[Records excerpted from a collection]
+--

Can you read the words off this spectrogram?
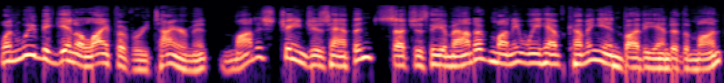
When we begin a life of retirement, modest changes happen, such as the amount of money we have coming in by the end of the month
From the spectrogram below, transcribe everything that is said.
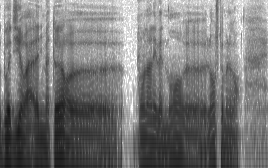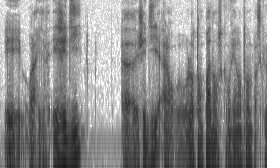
doit dire à l'animateur euh, on a un événement, euh, lance Thomas Legrand. Et voilà, et j'ai dit, euh, j'ai dit, alors on l'entend pas dans ce qu'on vient d'entendre parce que,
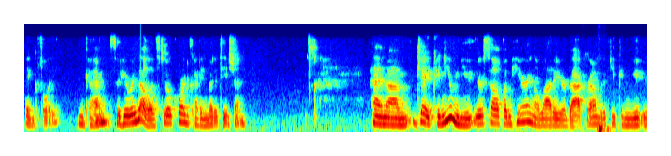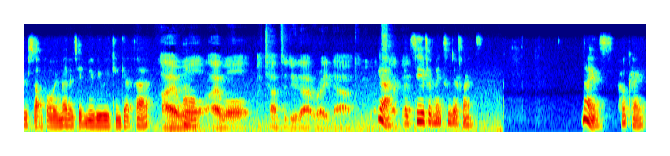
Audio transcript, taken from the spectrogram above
thankfully. Okay, so here we go. Let's do a cord cutting meditation. And um, Jay, can you mute yourself? I'm hearing a lot of your background, but if you can mute yourself while we meditate, maybe we can get that. I will. Um, I will attempt to do that right now. Give me one yeah, second. let's see if it makes a difference. Nice. Okay.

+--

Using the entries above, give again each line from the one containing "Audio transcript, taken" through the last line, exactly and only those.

Audio transcript, taken from the spectrogram above
thankfully. Okay, so here we go. Let's do a cord cutting meditation. And um, Jay, can you mute yourself? I'm hearing a lot of your background, but if you can mute yourself while we meditate, maybe we can get that. I will. Um, I will attempt to do that right now. Give me one yeah, second. let's see if it makes a difference. Nice. Okay.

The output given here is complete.